Movie theatre chains and movies played.

How do ‘they’ decide what movies go to which theatres?

I live in a small town. We have one new 8-plex that is a Cineplex Odeon (Loews). It has stadium seating, digital sound etc.

There are two older theatres that are both Paramounts. One is a 2-plex and one is a single. These have older style seating and bad sound.

Basically, nobody likes going to the old theatres. Everybody I’ve talked to would be much happier if they just shut down.

The reason is, many times a big movie will go to the older theatres. For example, right now T3 and Pirates of the Caribbean are both playing at the old theatres. Having to go to those establishments can really ruin an big film.

I’ve noticed on occasion that after a movie has played in the new theatre for a few weeks, it will sometimes move to an old theatre and vice-versa.

I’ve also noticed that movies playing at a Paramount theatre here will be playing in a Ciniplex theatre in a neighbouring town.

So who decides which movies go where?

Generally speaking, there are firms which bankroll movies and firms which distribute the movies. In the case of the giant Hollywood studios these are usually one and same, although nowadays movies are so expensive that sometimes they will split the costs with other studios or spin off the distribution expenses as part of the deal.

The distributors work with theater chains, which bid for the right to show movies. In smaller cities they may bid for exclusive first-run rights. The bids involve how much of the theater’s ticket sales get sent back to the distributor each week. Generally again, the distributor gets 90% of the first week’s gross ticket sales and slides down to 50% as the weeks go by.

For big movies, a chain might sweeten the deal by giving up 90% of the first two weeks, say, knowing that they’ll make up the money by bigger concession sales to the big audiences who want to see the film. (This is why a box office bomb or one that has only a good first weekend is so devastating for theater chains and one reason why almost all of them went bankrupt in recent years - that and overbuilding.)

Second-run rights just complicate the above without actually changing anything important.

So it sounds to me like the theaters in your area are having a bidding war with one another to get the rights to the best movies. That’s the way life usually works.

You didn’t mention the size of these theatres, but that does enter into this. The studios would prefer that their hot new movies to go into whichever local theatre has the largest seating capacity.

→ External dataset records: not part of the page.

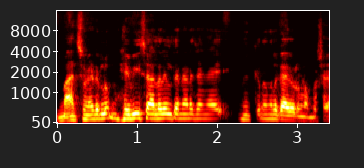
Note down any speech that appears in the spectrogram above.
മാച്ച് ഹെവി സാലറിയിൽ തന്നെയാണ് ചങ്ങായി നിൽക്കുന്നത് എന്നുള്ള കാര്യമാണ് പക്ഷെ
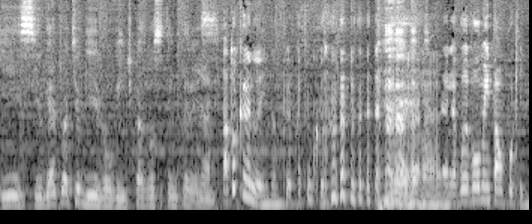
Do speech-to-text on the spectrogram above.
Isso, you get what you give, ouvinte, caso você tenha interesse. É. Tá tocando aí, então fica tranquilo. É, vou, vou aumentar um pouquinho.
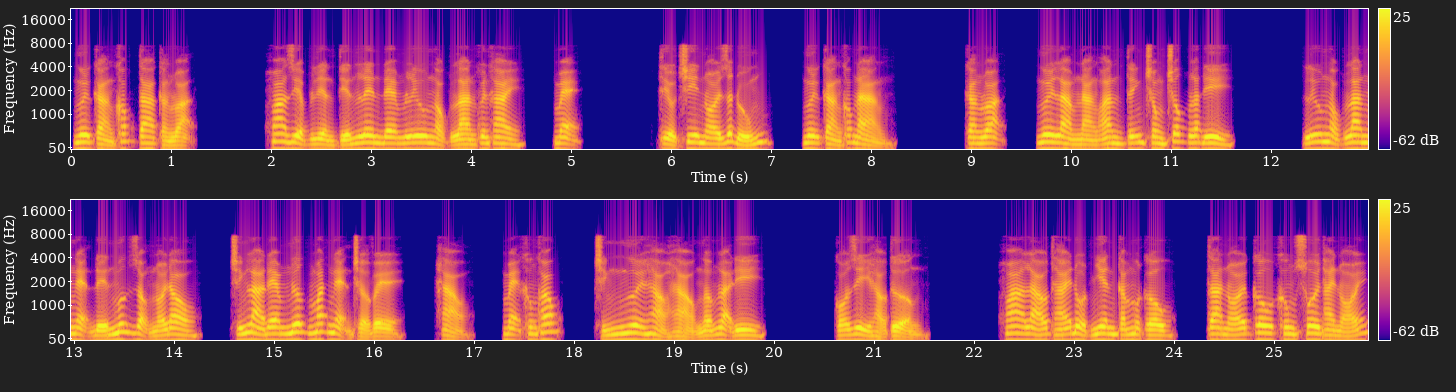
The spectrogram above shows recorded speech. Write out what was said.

Often the newer multi-plex theatres are smaller than the old single auditorium theatre palace. So it’s not uncommon for movies to start out at the old single theatre, with the largest seating capacity. Then after a couple of weeks, when the attendance is starting to drop, this movie is moved to one of the multi-plex auditoriums, with a smaller seating capacity.

In some of the multi-plexs, which have different seating capacities in their various auditoriums, the films may move around quite often – maybe even daily. For example, at the Saturday matinee, the largest auditorium shows the "kids movie’. But by Saturday evening, that same auditorum is showing the “teen-ager date movie”, and at midnight the “cult classic movie”.

Locally, we have a company that owns an old movie “palace”, with ornate decoration, 2 balconies, and seats about 2500 people. They also own a newer 6-plex just down the street, with much smaller auditoriums. Movies often move between the theatres, depending on demand for seats. And advance tickets sold for one theatre are even honored at the other if the movie has moved there.

But this is not likely in your case, since the theatres are owned by competitors.